Who will decide on the money's distribution, based on what criteria? Will it expand existing programs or create new ones? How will the funder ensure it is being used to maximum effect? What, if any, strings will be attached?
"The money represents a solid opportunity if there's real thought about how to get the most effective bang for the buck," said Cathleen Palm, who runs the Protect Our Children Committee, a statewide coalition of child advocates that got state government to create a child protection task force in December in the wake of the Jerry Sandusky scandal.
Many areas could benefit from additional resources -- prevention, reporting, intervention, child advocacy, law enforcement, system accountability, reducing the waiting lists for treatment, public education and awareness.
But the best approach, in Ms. Palm's view, would target core benchmarks rather than spreading the money too thinly over a broad spectrum and winding up with little to show for the investment.
Her own preference would be to beef up proven family-strengthening programs, in-school education on healthy relationships and public awareness campaigns that promote adult responsibility vs. children having to protect themselves.
"Historically, kids are the ones who have to say no," she said. "We need a cultural change where adults step in and stop abuse so we don't put the burden on the child."
Shauna Spencer, director of Family Resources, which provides prevention and treatment services in Allegheny and Westmoreland counties agreed that more and better public education should encourage adults to exercise their responsibility, and there should be clear support for adults who report, she said.
Jamie Mesar, who manages the Child Advocacy Center at Children's Hospital of Pittsburgh of UPMC, would like to see more resources for organizations like hers that guide victims through the system. Their interview staff, trained to elicit information without leading questions, pulls together child protective services, law enforcement, victim services and the courts so that a child is interviewed one time rather than repeatedly, which decreases the trauma.
"Organizations that deal with child abuse are looking for money on a daily basis," Ms. Mesar said. Training is an ongoing and sometimes expensive effort, she said. So is community outreach that educates about abuse and lets people know the agencies that can help.
"We don't need to create new programs," she said. "It makes more sense to expand what already exists."
On the front end of prevention, Ms. Palm said, home visiting programs such as Nurse Family Partnerships, get very good results in Allegheny County and across the state. Nurses visit first-time, high-risk mothers to teach them about child development and how to nurture and protect a child.
School-based programs that emphasize healthy development, interaction and relationships are also effective, she said.
Other possibilities would be working with children's programs such as the now-defunct Second Mile, founded by Mr. Sandusky whose predation went undetected for years, so they know what to look for inside their own ranks.
"Organizations that deal directly with children need to limit one-on-one interaction between adults and children," Ms. Palm said.
She added that they also should look at where a child could be victimized in hidden places where no one will see.
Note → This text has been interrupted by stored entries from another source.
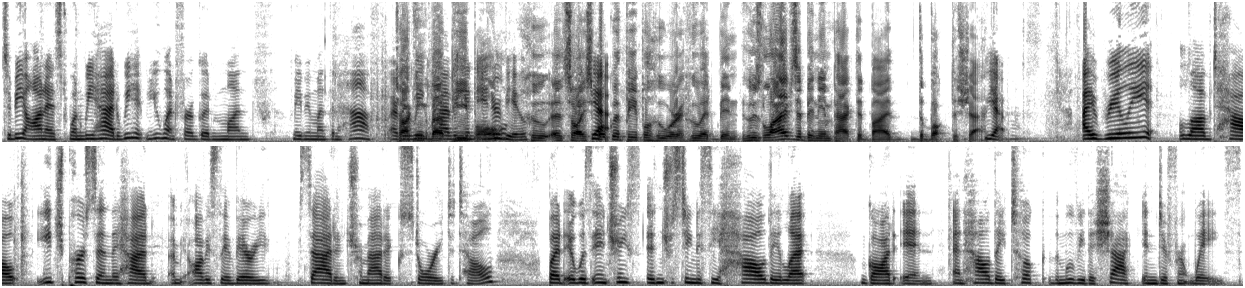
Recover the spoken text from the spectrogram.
to be honest, when we had we you went for a good month, maybe a month and a half every Talking week about having people an interview. who. uh, So I spoke Yeah. with people who were who had been whose lives had been impacted by the book, The Shack. Yeah. I really loved how each person they had I mean obviously a very sad and traumatic story to tell, but it was interest interesting to see how they let God in and how they took the movie The Shack in different ways.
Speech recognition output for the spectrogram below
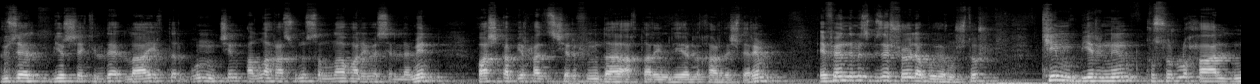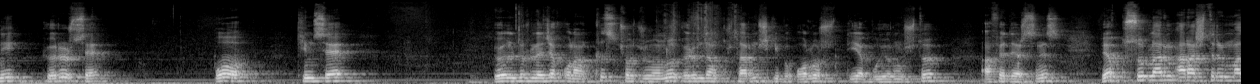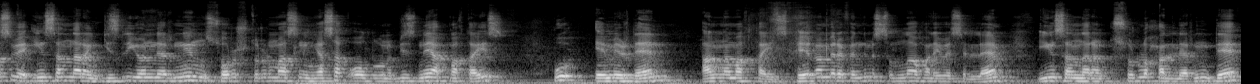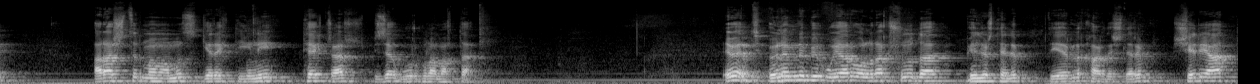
güzel bir şekilde layıktır. Bunun için Allah Resulü sallallahu aleyhi ve sellemin başka bir hadis-i şerifini daha aktarayım değerli kardeşlerim. Efendimiz bize şöyle buyurmuştur. Kim birinin kusurlu halini görürse o kimse öldürülecek olan kız çocuğunu ölümden kurtarmış gibi olur diye buyurmuştu. Affedersiniz. Ve kusurların araştırılması ve insanların gizli yönlerinin soruşturulmasının yasak olduğunu biz ne yapmaktayız? Bu emirden anlamaktayız. Peygamber Efendimiz sallallahu aleyhi ve sellem insanların kusurlu hallerini de araştırmamamız gerektiğini tekrar bize vurgulamakta. Evet, önemli bir uyarı olarak şunu da belirtelim değerli kardeşlerim. Şeriat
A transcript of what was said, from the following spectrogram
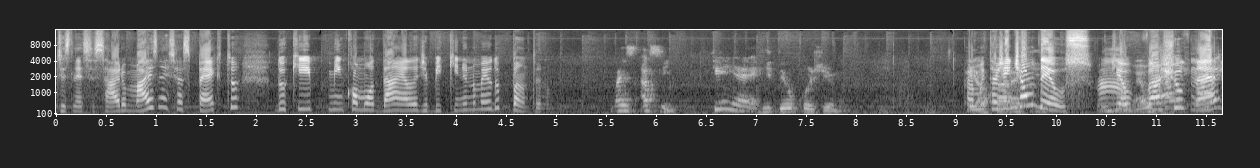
desnecessário mais nesse aspecto do que me incomodar ela de biquíni no meio do pântano. Mas assim, quem é Hideo Kojima? Pra É muita gente é um que- deus. Ah, que eu é acho, É, né?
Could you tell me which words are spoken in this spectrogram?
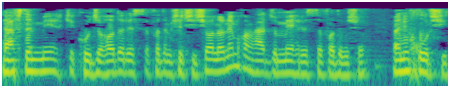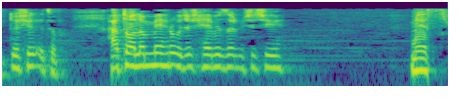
لفظ مهر که کجاها داره استفاده میشه چی حالا نمی‌خوام هر جا مهر استفاده بشه ولی خورشید داشت اتفاق. حتی حالا مهر رو بجاش ه بذار میشه چی؟ مصر.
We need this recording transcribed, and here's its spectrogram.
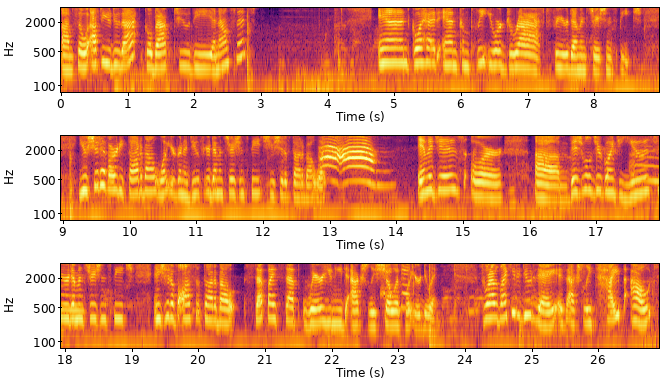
Um, so after you do that, go back to the announcement and go ahead and complete your draft for your demonstration speech. You should have already thought about what you're going to do for your demonstration speech. You should have thought about what images or um, visuals you're going to use for your demonstration speech. And you should have also thought about step by step where you need to actually show us what you're doing. So, what I would like you to do today is actually type out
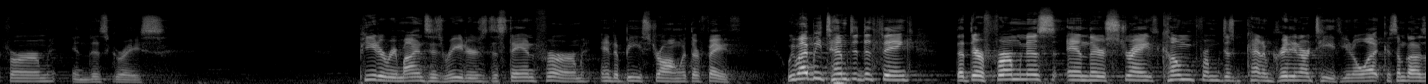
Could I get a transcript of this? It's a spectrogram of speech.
firm in this grace. Peter reminds his readers to stand firm and to be strong with their faith. We might be tempted to think that their firmness and their strength come from just kind of gritting our teeth. You know what? Because sometimes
Improved investigation is needed, Ms. Palm said, but might not be the best use of the Penn State dollars because it has to be an ongoing process. More effective would be minimizing the waiting list for child victims who must delay getting needed counseling and therapy because of limited funding.
Also needed is system accountability so that victims and families have somewhere to go when first-line authorities drop the ball.
"Pennsylvania has no independent way to monitor the system," Ms. Palm said. "In 1998, when a mom [of a Sandusky victim] felt the investigation was not effective, she had nowhere else to turn. With or without these dollars, the state needs an independent way to provide quality assurance of the system that deals with child sexual abuse."
She added that the disconnected or silo approach to child services hinders meaningful progress.
"Pennsylvania has a ton of good stuff going on but we're not good at the connector tissue that makes for systemic change."
First Published July 29, 2012 12:00 am